_WORK TO COMPLETE_
With pictures omitted, output the records below exactly as they appear.
*** DATA FOR THIS EXERCISE ***
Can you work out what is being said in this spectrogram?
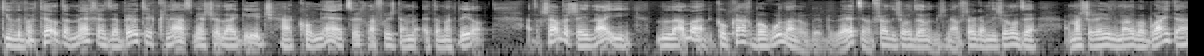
כי לבטל את המכר זה הרבה יותר קנס מאשר להגיד שהקונה צריך להפריש את המטבעות. אז עכשיו השאלה היא, למה כל כך ברור לנו, ובעצם אפשר לשאול את זה על המשנה, אפשר גם לשאול את זה על מה שראינו למעלה בברייתא,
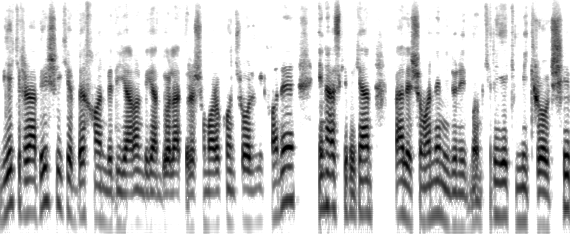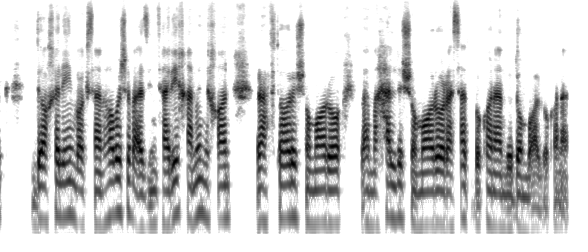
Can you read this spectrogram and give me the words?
یک روشی که بخوان به دیگران بگن دولت داره شما رو کنترل می‌کنه این هست که بگن بله شما نمی‌دونید ممکنه یک میکروچیپ داخل این واکسن ها باشه و از این طریق همه می‌خوان رفتار شما رو و محل شما رو رسد بکنند و دنبال بکنند.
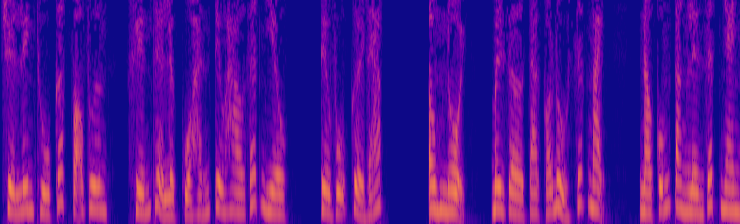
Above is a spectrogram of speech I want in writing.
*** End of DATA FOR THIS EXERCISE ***
_EXERCISE ANSWER_
Can you work out what is being said in this spectrogram?
כי לבטל את המכר זה הרבה יותר קנס מאשר להגיד שהקונה צריך להפריש את המטבעות. אז עכשיו השאלה היא, למה כל כך ברור לנו, ובעצם אפשר לשאול את זה על המשנה, אפשר גם לשאול את זה על מה שראינו למעלה בברייתא,
Can you read this spectrogram and give me the words?
یک روشی که بخوان به دیگران بگن دولت داره شما رو کنترل می‌کنه این هست که بگن بله شما نمی‌دونید ممکنه یک میکروچیپ داخل این واکسن ها باشه و از این طریق همه می‌خوان رفتار شما رو و محل شما رو رسد بکنند و دنبال بکنند.
Above is a spectrogram of speech I want in writing.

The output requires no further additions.